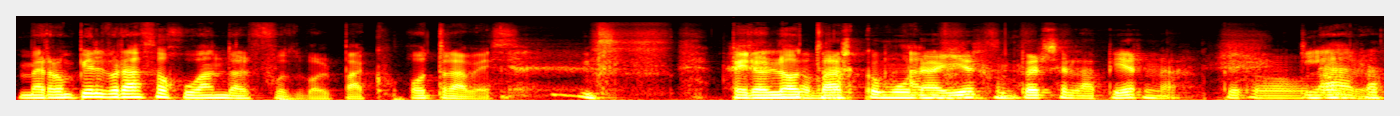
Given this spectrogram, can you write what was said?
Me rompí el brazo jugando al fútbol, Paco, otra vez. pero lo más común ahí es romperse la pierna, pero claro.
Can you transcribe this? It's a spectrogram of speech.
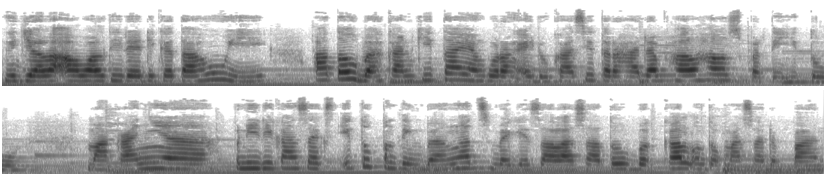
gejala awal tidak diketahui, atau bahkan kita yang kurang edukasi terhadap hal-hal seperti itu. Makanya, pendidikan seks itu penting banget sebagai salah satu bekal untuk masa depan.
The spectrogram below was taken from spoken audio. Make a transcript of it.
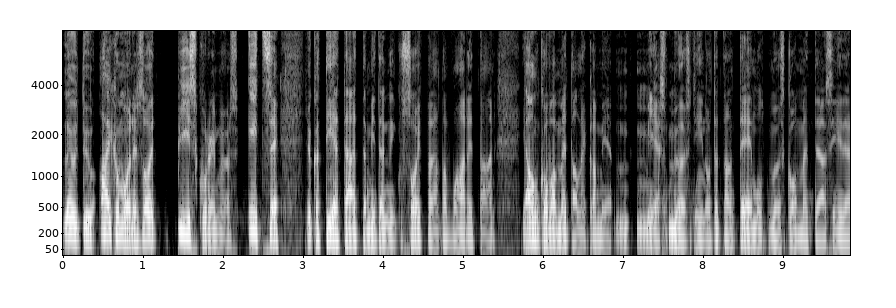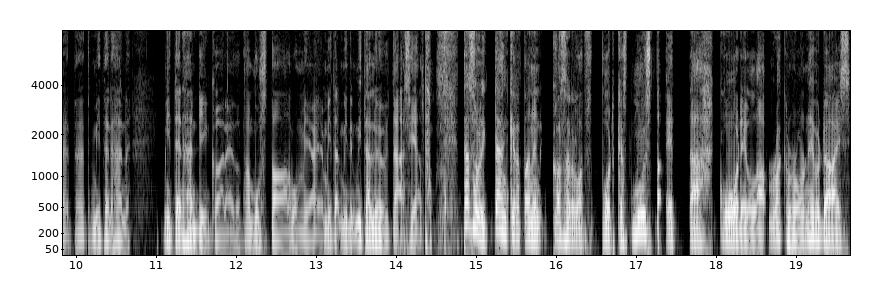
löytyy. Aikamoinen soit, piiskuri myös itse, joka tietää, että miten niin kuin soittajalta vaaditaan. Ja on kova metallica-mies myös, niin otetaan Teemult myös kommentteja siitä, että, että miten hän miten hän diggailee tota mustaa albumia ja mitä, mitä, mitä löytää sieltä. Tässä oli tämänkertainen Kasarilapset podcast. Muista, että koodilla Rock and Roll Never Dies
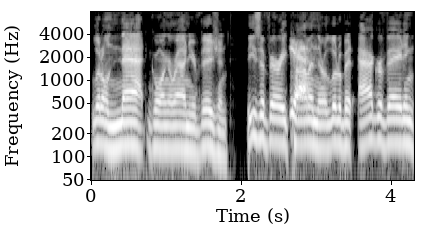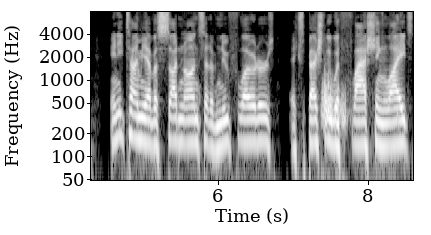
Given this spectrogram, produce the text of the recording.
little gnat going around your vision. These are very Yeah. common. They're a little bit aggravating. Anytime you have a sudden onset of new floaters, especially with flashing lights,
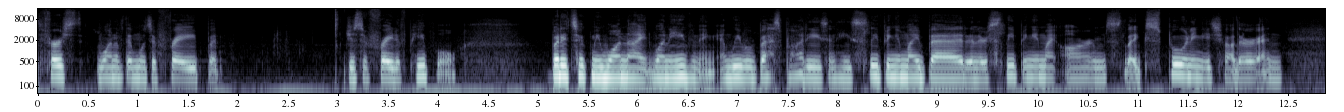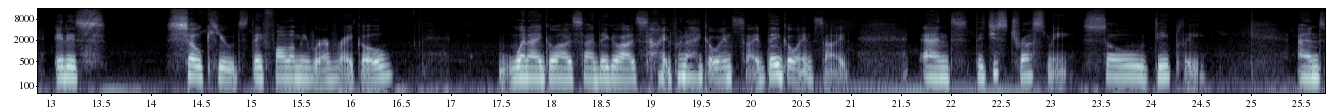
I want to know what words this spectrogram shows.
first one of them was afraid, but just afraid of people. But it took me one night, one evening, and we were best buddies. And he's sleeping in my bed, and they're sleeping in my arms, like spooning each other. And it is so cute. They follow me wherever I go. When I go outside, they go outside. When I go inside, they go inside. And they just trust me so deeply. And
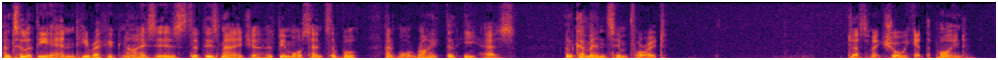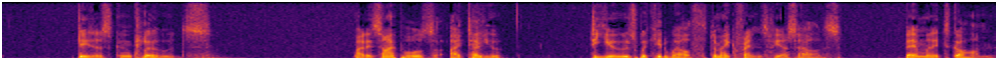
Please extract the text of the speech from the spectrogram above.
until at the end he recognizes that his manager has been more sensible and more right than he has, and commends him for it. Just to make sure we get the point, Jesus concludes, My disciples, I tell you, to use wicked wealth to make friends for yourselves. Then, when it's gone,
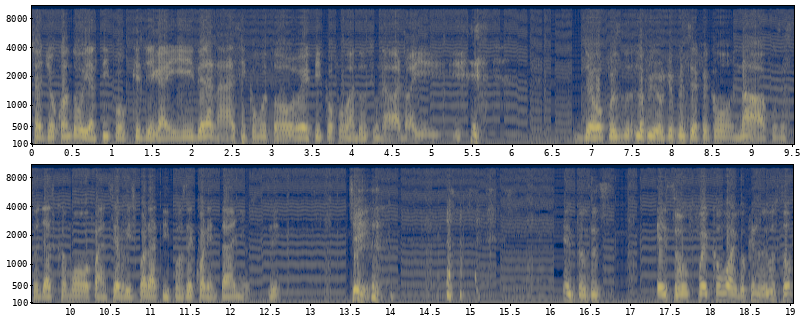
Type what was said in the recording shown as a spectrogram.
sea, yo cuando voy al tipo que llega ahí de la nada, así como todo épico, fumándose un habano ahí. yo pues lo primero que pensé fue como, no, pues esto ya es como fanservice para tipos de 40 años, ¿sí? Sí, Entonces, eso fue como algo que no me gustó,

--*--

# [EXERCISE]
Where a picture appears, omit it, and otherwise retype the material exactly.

# [YOUR SOLUTION]
Given this spectrogram, can you write what was said?
Me rompí el brazo jugando al fútbol, Paco, otra vez. pero lo más común ahí es romperse la pierna, pero claro.
Can you transcribe this? It's a spectrogram of speech.
gejala awal tidak diketahui, atau bahkan kita yang kurang edukasi terhadap hal-hal seperti itu. Makanya, pendidikan seks itu penting banget sebagai salah satu bekal untuk masa depan.
The spectrogram below was taken from spoken audio. Make a transcript of it.
löytyy. Aikamoinen soit, piiskuri myös itse, joka tietää, että miten niin kuin soittajalta vaaditaan. Ja on kova metallica-mies myös, niin otetaan Teemult myös kommentteja siitä, että, että miten hän miten hän diggailee tota mustaa albumia ja mitä, mitä, mitä löytää sieltä. Tässä oli tämänkertainen Kasarilapset podcast. Muista, että koodilla Rock and Roll Never Dies
Given this spectrogram, produce the text of the recording.
little gnat going around your vision. These are very Yeah. common. They're a little bit aggravating. Anytime you have a sudden onset of new floaters, especially with flashing lights,
I want to know what words this spectrogram shows.
first one of them was afraid, but just afraid of people. But it took me one night, one evening, and we were best buddies. And he's sleeping in my bed, and they're sleeping in my arms, like spooning each other. And it is so cute. They follow me wherever I go. When I go outside, they go outside. When I go inside, they go inside. And they just trust me so deeply. And
Please extract the text of the speech from the spectrogram above.
until at the end he recognizes that his manager has been more sensible and more right than he has, and commends him for it. Just to make sure we get the point, Jesus concludes, My disciples, I tell you, to use wicked wealth to make friends for yourselves. Then, when it's gone,
Type what was said in the recording shown as a spectrogram.
sea, yo cuando voy al tipo que llega ahí de la nada, así como todo épico, fumándose un habano ahí. yo pues lo primero que pensé fue como, no, pues esto ya es como fanservice para tipos de 40 años, ¿sí? Sí, Entonces, eso fue como algo que no me gustó,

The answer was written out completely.